Iowa is known for its rolling plains and farmlands – and its changeable weather. The state has hot summers, cold winters and wet springs and falls, and that means drivers need to be alert and cautious as they go.
These are some of the most common weather-related hazards drivers in this state tend to encounter at different points throughout the year.
Iowa winters are notorious for their heavy snowfall, icy roads and freezing temperatures. In fact, at least one study declared Iowa “the 7th most dangerous state” for driving in the snow. Snowstorms can make driving conditions extremely hazardous, reducing visibility and causing slippery roads, while accumulated snow and ice can lead to spin outs and multi-car accidents. To cope with this weather:
- Equip your vehicle with winter tires or chains.
- Maintain a safe following distance.
- Drive at reduced speeds.
It’s also smart to always keep an emergency kit in your car with essentials like blankets, snacks, and a flashlight – just in case you get stranded behind a wreck or the road becomes impassable for a while.
When rain freezes on contact with cold surfaces, it creates a thin, invisible layer of ice known as “black ice.” Black ice is treacherous because it can catch drivers off guard, causing them to lose control of their vehicles very easily. To handle freezing rain and icy conditions:
- Slow down and avoid sudden movements
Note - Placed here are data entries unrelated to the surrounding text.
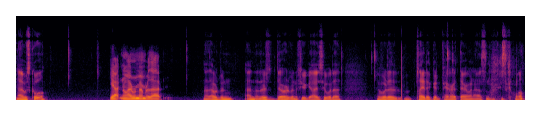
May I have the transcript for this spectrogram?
That was cool. Yeah. No, I remember that. No, that would have been. I don't know. There's there would have been a few guys who would have would have played a good parrot there when I was in high school.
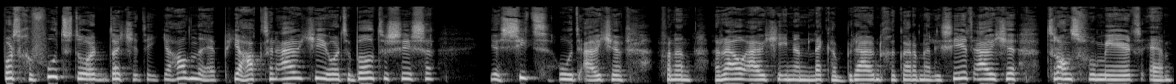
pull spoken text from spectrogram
wordt gevoed doordat je het in je handen hebt. Je hakt een uitje, je hoort de boter sissen. Je ziet hoe het uitje van een rauw uitje in een lekker bruin gekarameliseerd uitje transformeert. En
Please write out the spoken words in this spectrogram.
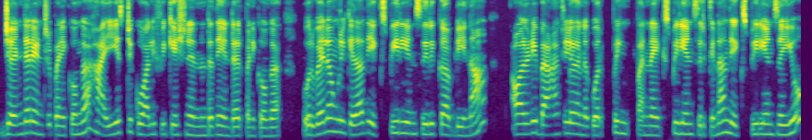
ஜெண்டர் என்ட்ரு பண்ணிக்கோங்க. ஹையஸ்ட் குவாலிஃபிகேஷன் என்னன்றதை என்டர் பண்ணிக்கோங்க. ஒருவேளை உங்களுக்கு ஏதாவது எக்ஸ்பீரியன்ஸ் இருக்குது அப்படின்னா, ஆல்ரெடி பேங்க்ல எனக்கு ஒர்க் பிங் பண்ண எக்ஸ்பீரியன்ஸ் இருக்குன்னா, அந்த எக்ஸ்பீரியன்ஸையும்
- Use caution when driving over bridges and overpasses, as they freeze first
It always helps to keep your windshield and mirrors clear of ice and remind yourself not to panic if you feel your wheels slip, since overcorrecting your course or slamming on the brakes can cause your vehicle to spin out.
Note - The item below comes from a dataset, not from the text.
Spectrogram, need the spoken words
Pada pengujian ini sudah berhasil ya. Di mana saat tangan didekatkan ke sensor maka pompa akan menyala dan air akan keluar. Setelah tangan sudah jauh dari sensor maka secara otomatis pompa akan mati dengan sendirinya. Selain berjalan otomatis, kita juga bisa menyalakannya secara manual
Fog is another weather condition that’s particularly common in Iowa winters, and it can creep up on drivers rather suddenly. Fog can reduce visibility on the road to just a few feet, making it difficult to see other vehicles or obstacles on the road. When you are stuck driving through fog:
- Use your low-beam headlights to increase visibility
- Reduce your speed significantly
If you can, pull over and find a place to rest for a little while to see if the fog lifts. If you can’t, make sure you stay focused and attentive, avoiding all distractions.
In poor weather conditions, car accidents are common – and it may not be easy to determine who is at fault. That’s just one of the reasons why it’s so important to take appropriate steps to protect your legal interests if you’ve been injured. If you don’t seek legal guidance to help you properly determine liability, you may not be able to secure any compensation that is rightfully yours.